    Iason Athanasiadis, Writer, Photographer, Political Analyst, & Television Producer
  • March 4, Friday
    "Proving Ground or Pasture?: Candidate Selection in European Elections
    William Bernhard, Political Science, University of Illinois
  • March 17, Thursday
    "Feeding the World: The Role of the Bill and Melinda Gates Foundation"
    Prabhu Pingali, Deputy Director of the Agriculture Development Program for the Bill and Melinda Gates Foundation
  • March 30, Wednesday
    "Performing Salvation in Dante's Divine Comedy"
    Albert Russell Ascoli, Italian Studies, University of California - Berkley
  • March 30, Wednesday
    "How to Kill Entrepreneurship: England before 1660, France before 1789, China before 1978, India before 1991, and the Lessons Learned"
    Deirdre N. McCloskey, Economics, History, English, and Communication, UIC
  • April 8, Friday
    "Trade Unions in the European Union: Confronting Challenges of Diversity"
    Monica Bielski Boris, Labor and Employment Relations, University of Illinois
  • April 18, Monday
    "A Comparative Sociological Study of Attitudes Within the EU: The Case of the New Members from Eastern/Central Europe and the Balkans"
    Krastyo Petkov, Former member of the Bulgarian parliament and former President of Bulgaria's labor union confederation
  • May 5, Thursday
    "Znaniecki Lecture 2011: Saskia Sassens"
    Saskia Sassen, Robert S. Lynd Professor of Sociology at Columbia University
  • June 23, Thursday
    "The Immigration Dilemma: The U.S. and Europe Compared"
    Terri Givens, Government, University of Texas at Austin

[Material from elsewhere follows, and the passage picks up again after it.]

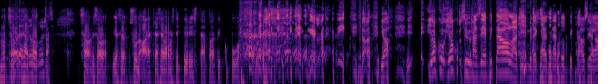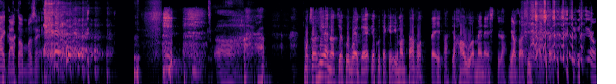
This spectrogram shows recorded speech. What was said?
Mutta se on ihan jutuista? totta. Se on, se on, ja se sun arkia se varmasti piristää toi pikku puuhastelu. Kyllä, niin, jo, jo, joku, joku syyhän siihen pitää olla, että ihminen käyttää tuntikausia aikaa tuommoiseen. ah. Mutta se on hienoa, että joku, voi te- joku tekee ilman tavoitteita ja halua menestyä jotain sisältöä. joo,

Fall 2010

  • September 3, Friday
    "The Constitution of Europe: European Integration and the Idea of Europe"
    Emanuel Rota, Italian, University of Illinois
  • October 1, Friday
    "How the Islamic Past Figures in Spain's Modern National Identity"
    D. Fairchild Ruggels, Landscape Architecture
  • November 3, Wednesday
    "Marketing Scandinavia and Europe to a Global Consumer: Product Packaging, Movies, and a Little Bit about IKEA"
    Dr. Louise Nilsson, Intellectual History, Uppsala University Swedend
  • December 3, Friday
    "Polish Borderlands and Literature"
    George Gasyna, Slavic Languages and Literature, University of Illinois


For information about lectures prior to fall 2010, please contact the EU Center.